During a session the GM's dwarf launched an attack with a +2 flaming axe at the PC barbarian with DR 4/—, somehow dealing 40 damage on a critical hit.

The GM says that because the axe is flaming, all of the axe's damage becomes fire damage, bypassing the barbarian's damage reduction. Is this correct?


The DM's mistaken about how the fire damage works...

The DM's correct that damage reduction doesn't reduce damage from non-weapon attacks (e.g. energy damage, falls, poisons), so a creature with damage reduction takes full damage from, for example, fire. (To take less fire damage, the creature needs the special ability resistance to energy.)

But a weapon with the weapon special ability flaming, for example, doesn't convert all of a weapon's damage into fire damage; the weapon special ability says

Upon command, a flaming weapon is sheathed in fire that deals an extra 1d6 points of fire damage on a successful hit. The fire does not harm the wielder. The effect remains until another command is given.

Only that extra +1d6 points of damage is fire damage that, therefore, ignores a creature's damage reduction.

The DM might be mixing up the rules for dealing precision damage (like sneak attack deals) with an attack that deals only energy damage (e.g. the spell scorching ray (but this special case is also addressed here)) or an attack dealing negative energy damage (e.g. inflict light wounds). When a creature is eligible to deal precision damage with such attacks, the precision damage is the same kind that was used in the attack. However, if precision damage is dealt with, for example, a +2 flaming greataxe the damage remains slashing because the energy damage from the weapon special ability flaming is extra damage.

...But a critical hit dealing 40 points of damage is not unreasonable

The boarding axe and handaxe deal 1d6 points of damage, a battle axe 1d8 points of damage, a dwarven waraxe 1d10 points of damage, and a greataxe 1d12 points of damage. All of these weapons do triple damage on a critical hit.

A +2 magical enhancement bonus adds that enhancement bonus to the damage the weapon deals before determining the damage dealt by the critical hit. Any Strength bonus the wielder may have (and that Strength bonus, in turn, is ×1½ if the weapon is used two-handed, as must the great axe and as can be all but the boarding axe and handaxe) is also added to the weapon's damage before the critical hit. Some feats—notably Power Attack and Weapon Specialization—add to the damage the weapon deals before determining damage done by a critical hit, too.

This makes reaching a 40-point-plus threshold on a critical hit with an axe trivially easy. For example, a Str 14 dwarf with a +2 greataxe who uses the feat Power Attack to gain a +3 bonus on his damage roll in exchange for a −1 penalty on the attack roll deals 1d12+8 points of damage with a typical greataxe attack and deals 3d12+24 points of damage on a critical hit, an average of 43.5, just about enough to deal 40 points of damage to a creature with DR 4/— without shenanigans and before any fire damage for a +2 flaming greataxe.

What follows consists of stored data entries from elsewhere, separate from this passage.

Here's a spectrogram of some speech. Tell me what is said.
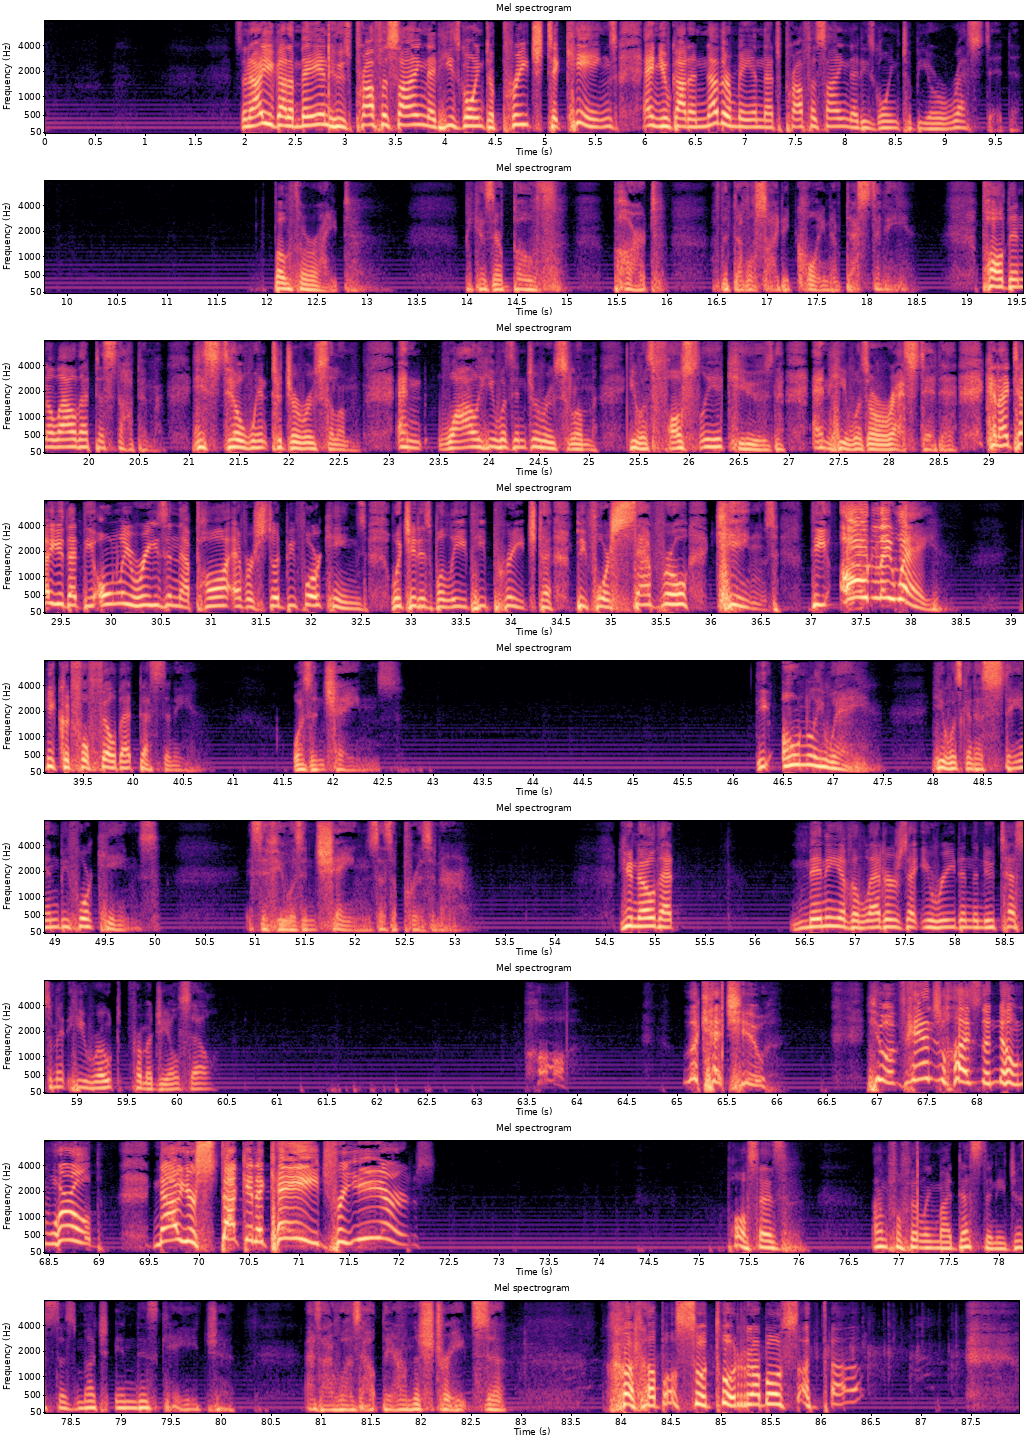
So now you got a man who's prophesying that he's going to preach to kings, and you've got another man that's prophesying that he's going to be arrested. Both are right because they're both part of the double sided coin of destiny. Paul didn't allow that to stop him he still went to Jerusalem. And while he was in Jerusalem, he was falsely accused and he was arrested. Can I tell you that the only reason that Paul ever stood before kings, which it is believed he preached before several kings, the only way he could fulfill that destiny was in chains. The only way he was going to stand before kings as if he was in chains as a prisoner. You know that many of the letters that you read in the New Testament he wrote from a jail cell? Oh, look at you. You evangelized the known world. Now you're stuck in a cage for years. Paul says, I'm fulfilling my destiny just as much in this cage as I was out there on the streets.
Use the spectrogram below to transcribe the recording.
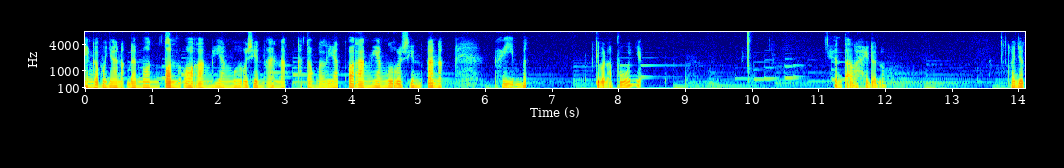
Yang gak punya anak dan nonton orang yang ngurusin anak atau ngelihat orang yang ngurusin anak ribet. Gimana punya ya entahlah I don't know. Lanjut.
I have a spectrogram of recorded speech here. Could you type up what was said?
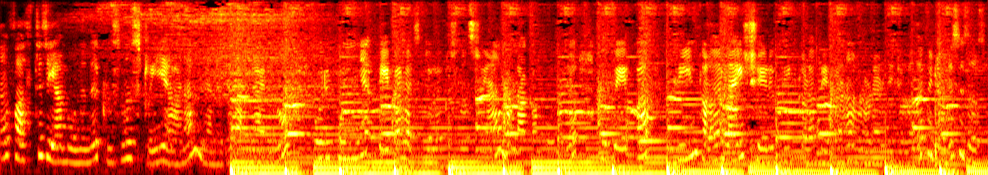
ഞാൻ ഫസ്റ്റ് ചെയ്യാൻ പോകുന്നത് ക്രിസ്മസ് ട്രീ ആണ്. ഞാൻ പറഞ്ഞായിരുന്നു. ഒരു കുഞ്ഞ് പേപ്പർ വെച്ചിട്ടുള്ള ക്രിസ്മസ് ട്രീ ആണ് ഉണ്ടാക്കാൻ പോകുന്നത്. ഒരു paper green colour light shade green colour പേപ്പറാണ് നമ്മൾ എഴുതിയിട്ടുള്ളത് പിന്നെ ഒരു സിസേഴ്സ്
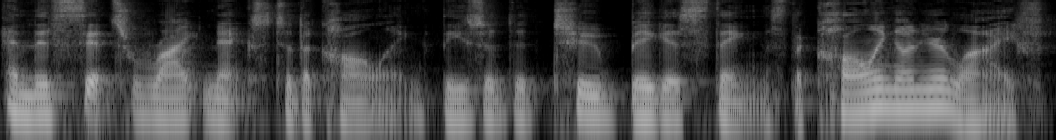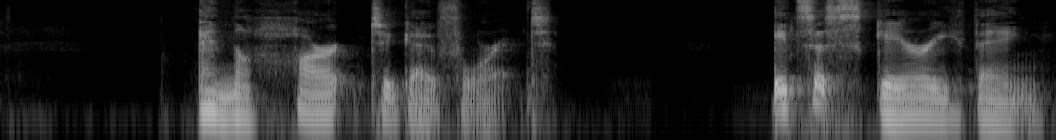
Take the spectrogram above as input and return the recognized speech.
And this sits right next to the calling. These are the two biggest things the calling on your life and the heart to go for it. It's a scary thing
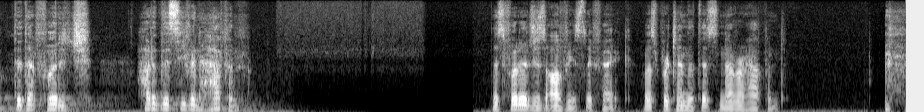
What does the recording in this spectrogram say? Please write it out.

A higher Strength dwarf or a dwarf that uses the feat Power Attack to a greater degree can even deal such damage using a more conservative weapon than the mighty greataxe.

For clarity, first damage dealt is computed then damage reduction is applied. (For example, a creature attacks with a greataxe that deals 1d12+8 points of damage and scores a critical hit. The foe does not first subtract its DR 4/— then the creature multiplies the damage by 3. Instead, first the creature rolls the damage thrice for the critical hit then the foe subtracts its damage reduction.)

So you know where this is from, the section Combat on Damage on Multiplying Damage says

Sometimes you multiply damage by some factor, such as on a critical hit. Roll the damage (with all modifiers) multiple times and total the results.

Note: When you multiply damage more than once, each multiplier works off the original, unmultiplied damage. So if you are asked to double the damage twice, the end result is three times the normal damage.

Exception: Extra damage dice over and above a weapon's normal damage are never multiplied.

That exception's kind of important here, too. That means, for example, the extra +1d6 points of fire damage does not become +3d6 points of fire damage on a critical hit but, instead, remains +1d6 points of fire damage, added after the weapon's damage, critical hit or not.

  • 2
    \$\begingroup\$ Yep, this is why Power Attack is basically a must-have for martials. \$\endgroup\$ – mxyzplk Aug 25 '15 at 13:46

Your Answer

By clicking “Post Your Answer”, you agree to our terms of service, privacy policy and cookie policy

Not the answer you're looking for? Browse other questions tagged or ask your own question.